▶ **Extracted records**
BEGIN

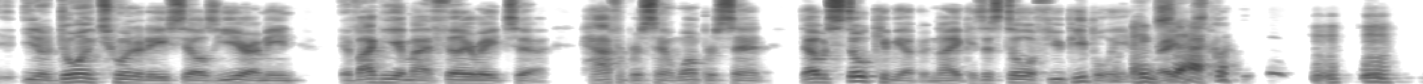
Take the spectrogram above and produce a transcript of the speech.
you know, doing 200 ACLs a year, I mean, if I can get my failure rate to half a percent, 1%, that would still keep me up at night because it's still a few people a year. Exactly. Right? So,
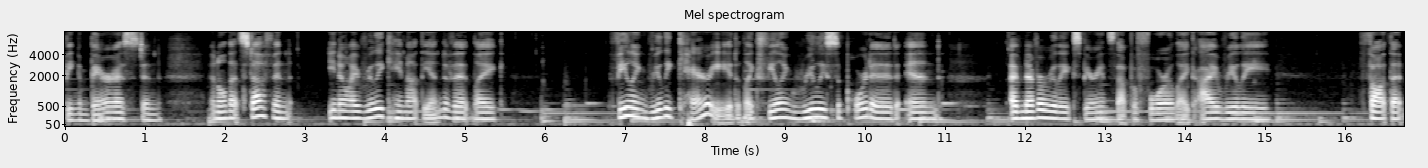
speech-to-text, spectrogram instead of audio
being embarrassed and and all that stuff. And you know I really came out the end of it like feeling really carried like feeling really supported. And I've never really experienced that before. Like I really thought that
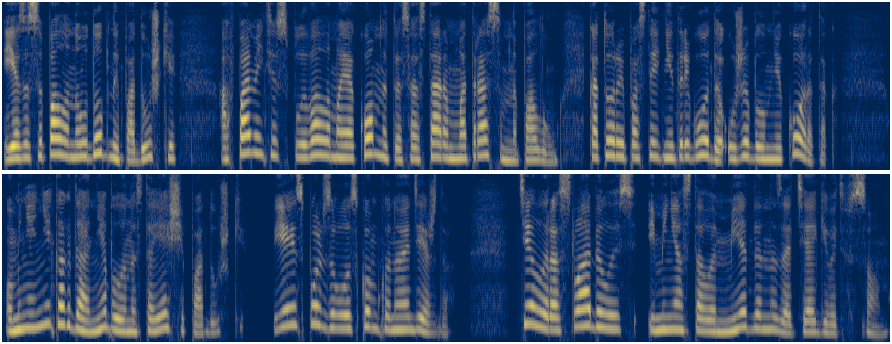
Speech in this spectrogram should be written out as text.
Я засыпала на удобной подушке, а в памяти всплывала моя комната со старым матрасом на полу, который последние три года уже был мне короток. У меня никогда не было настоящей подушки. Я использовала скомканную одежду. Тело расслабилось, и меня стало медленно затягивать в сон.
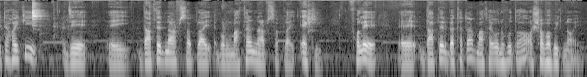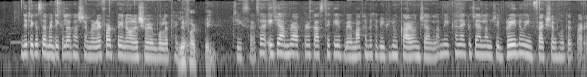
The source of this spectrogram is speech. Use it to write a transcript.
এটা হয় কি যে এই দাঁতের নার্ভ সাপ্লাই এবং মাথার নার্ভ সাপ্লাই একই। ফলে দাঁতের ব্যথাটা মাথায় অনুভূত হওয়া অস্বাভাবিক নয়। যেটাকে স্যার মেডিকেলের ভাষায় আমরা রেফার পেইন অনেক সময় বলে থাকি? রেফার্ড পেইন জি স্যার। স্যার এই যে আমরা আপনার কাছ থেকে মাথা ব্যথা বিভিন্ন কারণ জানলাম এখানে একটা জানলাম যে ব্রেনেও ইনফেকশন হতে পারে।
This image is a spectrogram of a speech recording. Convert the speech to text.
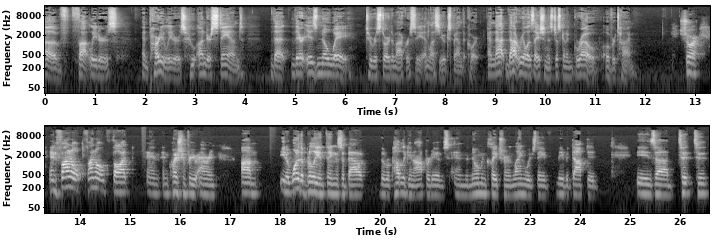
of thought leaders and party leaders who understand that there is no way to restore democracy unless you expand the court. And that, that realization is just going to grow over time. Sure. And final final thought and, and question for you, Aaron. Um, you know, one of the brilliant things about the Republican operatives and the nomenclature and language they've they've adopted is uh, to to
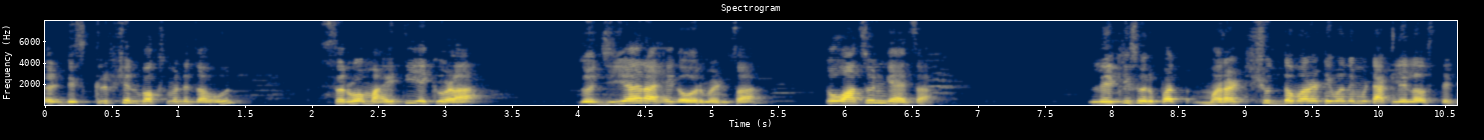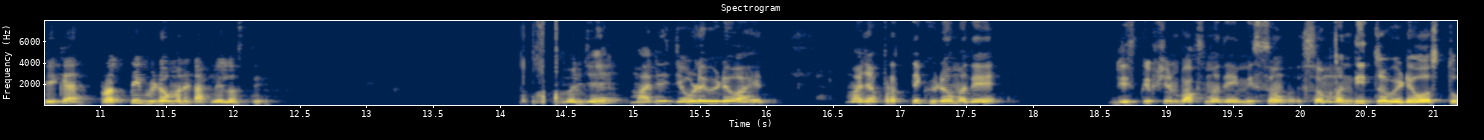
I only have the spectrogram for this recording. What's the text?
तर डिस्क्रिप्शन बॉक्समध्ये जाऊन सर्व माहिती एक वेळा जो जी आर आहे गव्हर्नमेंटचा तो वाचून घ्यायचा. लेखी स्वरूपात मराठी शुद्ध मराठीमध्ये मी टाकलेलं असते ठीक आहे? प्रत्येक व्हिडिओमध्ये टाकलेलं असते. म्हणजे माझे जेवढे व्हिडिओ आहेत माझ्या प्रत्येक व्हिडिओमध्ये डिस्क्रिप्शन बॉक्समध्ये मी सं संबंधित जो व्हिडिओ असतो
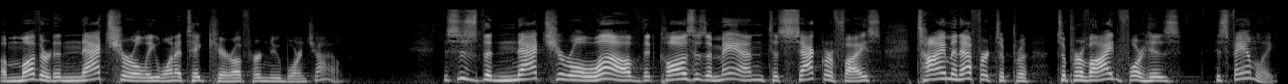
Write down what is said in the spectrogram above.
a mother to naturally want to take care of her newborn child. This is the natural love that causes a man to sacrifice time and effort to, pro- to provide for his his family.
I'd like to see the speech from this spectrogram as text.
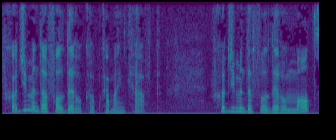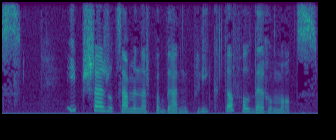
Wchodzimy do folderu .minecraft, wchodzimy do folderu mods i przerzucamy nasz pobrany plik do folderu mods.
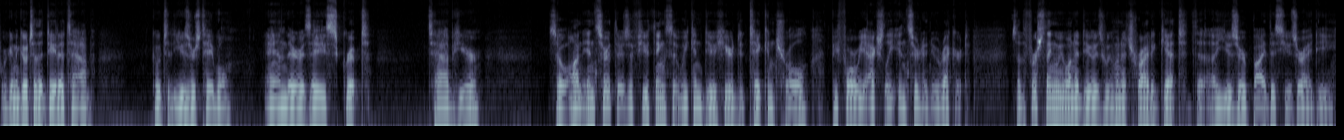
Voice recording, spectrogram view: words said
We're going to go to the Data tab, go to the Users table, and there is a Script tab here. So on Insert, there's a few things that we can do here to take control before we actually insert a new record. So the first thing we want to do is we want to try to get the, a user by this user ID.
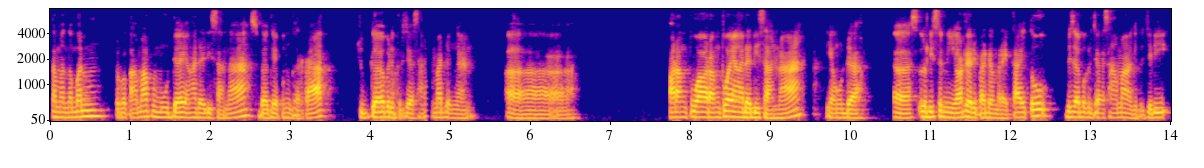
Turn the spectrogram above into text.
teman-teman, terutama pemuda yang ada di sana sebagai penggerak juga bekerja sama dengan eh, orang tua-orang tua yang ada di sana yang udah eh, lebih senior daripada mereka itu bisa bekerja sama gitu. Jadi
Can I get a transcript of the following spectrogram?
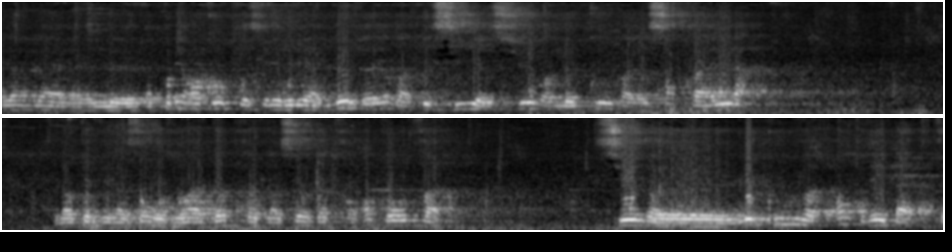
Alors, la, le- la première rencontre s'est déroulée à 9h ici euh, sur le cours central. Dans quelques instants, on aura d'autres, bien sûr, d'autres rencontres sur euh, le cours André Batte.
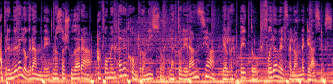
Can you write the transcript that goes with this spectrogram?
Aprender a lo grande nos ayudará a fomentar el compromiso, la tolerancia y el respeto fuera del salón de clases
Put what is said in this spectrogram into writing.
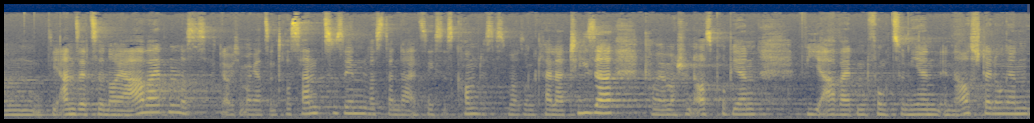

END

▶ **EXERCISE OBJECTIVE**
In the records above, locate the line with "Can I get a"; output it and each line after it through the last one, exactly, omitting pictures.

▶ **YOUR RESPONSE**
Can I get a transcript of the following spectrogram?
Alors, la, le- la première rencontre s'est déroulée à 9h ici euh, sur le cours central. Dans quelques instants, on aura d'autres, bien sûr, d'autres rencontres sur euh, le cours André Batte.
Can you write the transcript that goes with this spectrogram?
Aprender a lo grande nos ayudará a fomentar el compromiso, la tolerancia y el respeto fuera del salón de clases
Put what is said in this spectrogram into writing.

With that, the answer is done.